The design of a unique, hardware DCL set of general utility, is difficult due to the diversities in hardware devices. The difficulty lies in the differences between static devices (like memory modules and slot cards) and dynamic devices (like hard disk units). While static devices can be diagnosed by simply probing the electronic circuitry, to effectively diagnose dynamic devices the mechanical parts must also be exercised.
To cope with the difficulty, the design is initially split into multiple DCL sets, each for one type of device, with the purpose of later reintegration, if that will prove to be possible.
As to date few types of DCL sets have been distinguished, it is expected to discover more in the future, and the taxonomy presented in this paper is at preliminary stage.
Taxonomy (preliminary stage):
6 Static Devices
6.1 Memory Modules
Modern operating systems should enforce confinement of applications, thus the only solution available to implement on-line diagnostics on memory modules is the utilization of kernel code which monitors the hardware memory. Once the on-line diagnostic signals a fault, depending on the severity of the fault, it is often desirable to perform off-line diagnostics to ensure that faulty memory modules are identified reliably. Off-line diagnostics uses stand-alone diagnostic programs which run in their own single-task environments and have access to the entirety of addressable memory.
6.1.1 Accuracy of diagnostics
Generally, memory diagnostic tests performed by user-land programs are not accurate enought to provide high assurance. Typically, multitasking operating systems should deny access to reserved regions of memory, this behavior is necessary for reliability and enforcement of security. Thus, each program should have access only to its allocated regions of memory, and this makes it impossible for user-land programs to test the entirety of addressable memory.

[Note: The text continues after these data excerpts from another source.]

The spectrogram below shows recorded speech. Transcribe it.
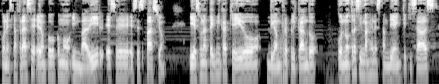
con esta frase era un poco como invadir ese, ese espacio. Y es una técnica que he ido, digamos, replicando con otras imágenes también que quizás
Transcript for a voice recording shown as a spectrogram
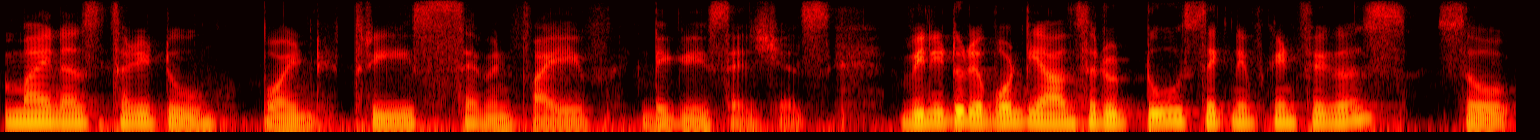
minus 32.375 degrees Celsius. We need to report the answer to two significant figures. So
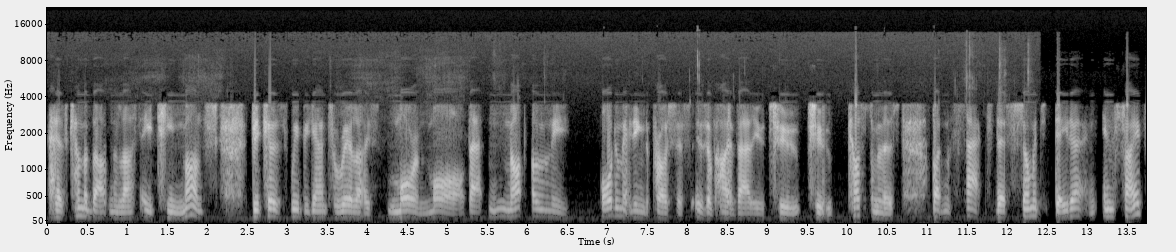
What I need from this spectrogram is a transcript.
has come about in the last 18 months because we began to realize more and more that not only automating the process is of high value to, to customers. But in fact, there's so much data and insights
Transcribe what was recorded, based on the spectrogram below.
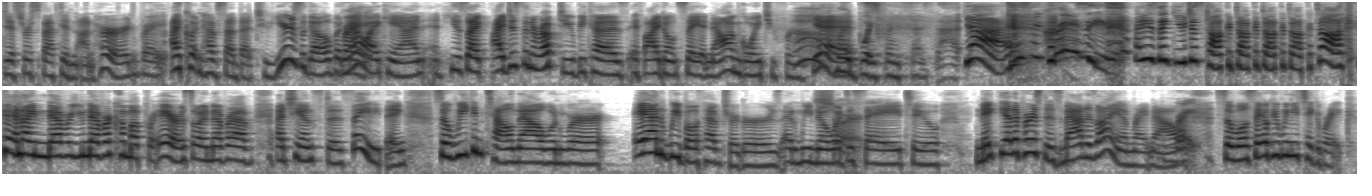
disrespected and unheard. Right. I couldn't have said that two years ago, but now I can. And he's like, I just interrupt you because if I don't say it now, I'm going to forget. My boyfriend says that. Yeah. Makes me crazy. And he's like, you just talk and talk and talk and talk and talk, and I never, you never come up for air, so I never have a chance to say anything. So we can tell now when we're, and we both have triggers, and we know what to say to make the other person as mad as I am right now. Right. So we'll say, okay, we need to take a break.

6.1.2 On-line DCL set
This on-line DCL set is based on ECC RAM monitoring. At present the Linux-ECC software is being studied as reference.
6.1.3 Off-line DCL set

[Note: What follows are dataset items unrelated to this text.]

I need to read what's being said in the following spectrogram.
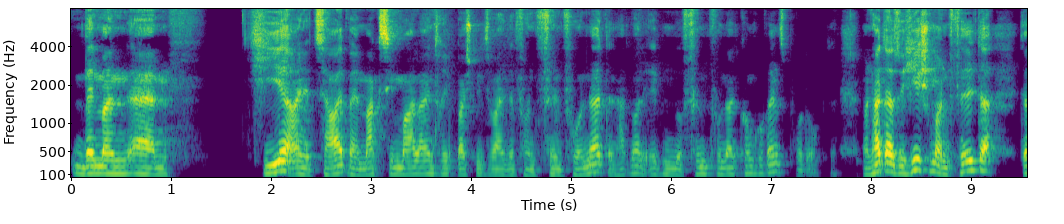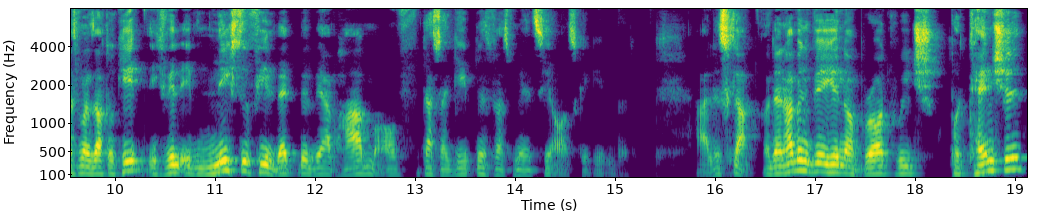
Wenn man ähm, hier eine Zahl beim Maximaleintritt beispielsweise von 500, dann hat man eben nur 500 Konkurrenzprodukte. Man hat also hier schon mal einen Filter, dass man sagt, okay, ich will eben nicht so viel Wettbewerb haben auf das Ergebnis, was mir jetzt hier ausgegeben wird. Alles klar. Und dann haben wir hier noch Broad Reach Potential.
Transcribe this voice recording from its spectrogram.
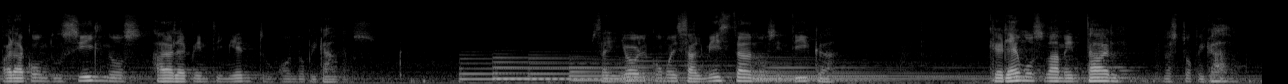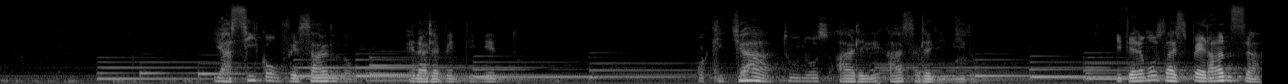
para conducirnos al arrepentimiento cuando pecamos. Señor, como el salmista nos indica, queremos lamentar nuestro pecado y así confesarlo en arrepentimiento, porque ya tú nos has redimido y tenemos la esperanza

6.2 PCI Devices
For PCI devices the first diagnostic control level is assigned to the built-in self test (BIST) feature of the PCI device.
6.2.1 On-line DCL set
6.2.2 BIST Functions
The BIST feature can be controlled via the C functions pci_[read,write]_config_byte(). The two functions are defined in different header files depending on the operating system.
7 Dynamic Devices
7.1 Hard Disk Units
7.1.1 On-line DCL set
For ATA-3 and later IDE Hard Drives, and SCSI Drives, the first diagnostic control level is assigned to the SMART (Self-Monitoring Analysis and Reporting Technology) feature built into the drive, which is used to check the reliability of the hard drive and predict drive failures, and in particular, the DCL #1 is assigned to the SMART status check command.
7.1.2 Related Diagnostic Tools
The following is a list of related software that can be used to implement such DCL. At various levels, such software can be integrated to provide a comprehensive set of ordered diagnostics.
8 Related Work
9 Future Work
Research in this area should probably find out that the next generation of on-line diagnostics to be architected as inline checks. The inline check is a form of test which is integrated within the operations performed by the operating system. In any operating system, an inline check architected for hard disk units, should require that the low-level read/write routines of the disk driver are modified to return read/write completion code first to the diagnostic routines and then to the applications (perhaps on EROS this can be achieved by using the TBO) -- This could (and should) open the possibility to update the hard disk unit bad sector table in real-time (??).
One goal of this research is to ensure that in the future the self-test features built into the hardware devices will be used effectively and efficiently by operating systems as to provide high assurance while maximizing uptime and safety. Operating system architects are encouraged to use them, and original equipment manufacturers are encouraged to include the built-in self test features in their future PCI devices, and to implement new types of self-test features.